Click on photos to enlarge.

Wednesday, August 22, 2012

Dali in Depth

The Sun of Dali, 1965, Salvador Dali
In writing about art and artists, day after day, I make a conscious effort to showcase artists whose work I don't like. I try to be objective. I try not to let my distaste for their work color what I have to say, although I sometimes mention the fact that a given artist is not my "cup of tea" if for no other reason than to alert the reader to the fact that there might be some unconscious bias in my words. On the other side of the coin, for the same reason, I guess I should also alert the reader when I talk about the work of an artist whom I really like. I've often mentioned the fact that Salvador Dali is an idol of mine. Well, BIAS ALERT, Dali was not only a master of Surrealism, but also one of optical Illusions. In seeking after this aspect of his painting, we uncover a little more "meat" in the artist's work than may have been known in the past.

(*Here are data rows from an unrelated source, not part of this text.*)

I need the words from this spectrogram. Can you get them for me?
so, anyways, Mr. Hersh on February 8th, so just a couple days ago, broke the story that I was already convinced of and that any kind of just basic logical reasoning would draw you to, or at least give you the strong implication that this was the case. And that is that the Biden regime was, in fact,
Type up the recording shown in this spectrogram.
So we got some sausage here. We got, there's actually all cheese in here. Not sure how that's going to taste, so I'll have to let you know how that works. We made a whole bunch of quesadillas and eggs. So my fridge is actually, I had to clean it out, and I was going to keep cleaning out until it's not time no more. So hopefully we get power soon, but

Dali flirted rather unhappily with Hollywood in the
Hitchcock-Selznick production of Spellbound.
Gala Contemplating the Mediterranean Sea,  1976 Salvador Dali.
At a distance, painting becomes a pixilated image of Abraham Lincoln.
(If you can't see it, try squinting a little.)
For better or worse, all too many people think first of Dali the showman, or Dali the limp watch painter when his name comes up. There's little of the former and none of the latter in Dali's optical illusions. Instead, we see work done in the 1940s for Alfred Hitchcock's and David Selznick's 1945 movie, Spellbound. There in his original 20-minute dream sequence (which Selznick cut, then cut again, eventually eliminating it entirely) we find much of Dali's little-known experiments with three-dimensional illusions. The Hirshhorn Museum in Washington, DC once rigged up several of Dali's paintings in stereoscopic fashion, employing mirrors and other optical devices to allow viewers to enjoy the genius of Dali as he intended. Particularly noticeable was a harbor scene employing a rather enormous female nude (above).

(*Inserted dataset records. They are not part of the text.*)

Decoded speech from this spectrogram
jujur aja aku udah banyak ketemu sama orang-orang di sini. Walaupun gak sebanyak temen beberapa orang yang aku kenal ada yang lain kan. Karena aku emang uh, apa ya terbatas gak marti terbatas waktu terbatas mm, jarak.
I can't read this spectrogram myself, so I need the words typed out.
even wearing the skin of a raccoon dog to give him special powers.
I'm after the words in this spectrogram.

Soft Construction with Boiled Beans, 1936, Salvador Dali
Nieuw Amsterdam, 1974, Salvador Dali
There was also a political side of Dali. His Soft Construction with Boiled Beans (above), painted during the Spanish Civil War, depicts a dissected human body strangling itself. When the Second World War forced Dali to flee to the US, he did a painting of a bronze bust of the Native American, Chief White Eagle. It's titled Nieuw Amsterdam (right). Reflected in his eyes are Dutch burgers congratulating themselves on the purchase of Manhattan Island for the proverbial twenty-four dollars, toasting one another with  bottles of Coke.

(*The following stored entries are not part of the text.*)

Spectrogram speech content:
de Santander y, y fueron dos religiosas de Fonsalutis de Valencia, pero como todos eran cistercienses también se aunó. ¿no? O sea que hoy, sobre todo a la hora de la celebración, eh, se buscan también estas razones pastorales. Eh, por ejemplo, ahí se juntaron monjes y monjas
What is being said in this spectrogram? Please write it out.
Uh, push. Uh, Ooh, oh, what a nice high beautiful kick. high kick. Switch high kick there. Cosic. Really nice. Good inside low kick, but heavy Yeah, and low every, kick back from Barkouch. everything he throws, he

Moreover, Dali should probably be thought of as an important 20th century artist despite his crass showmanship, but only if we allow Dali to be Dali. It's impossible to divorce Dali from limp watches,  but he's also painted a floppy cello and wavy piano keys.  We must also give a nod toward Dali, the egotistical clown, as seen in his The Sun and Dali (top) complete with his trademark long, thin, curly mustache. But to see all of the man, we must look at, if not all of his work, at least some of his less famous images where the man's optical illusions bloom unexpectedly.
Salvador Dali, one of his most famous optical illusions.

No comments:

Post a Comment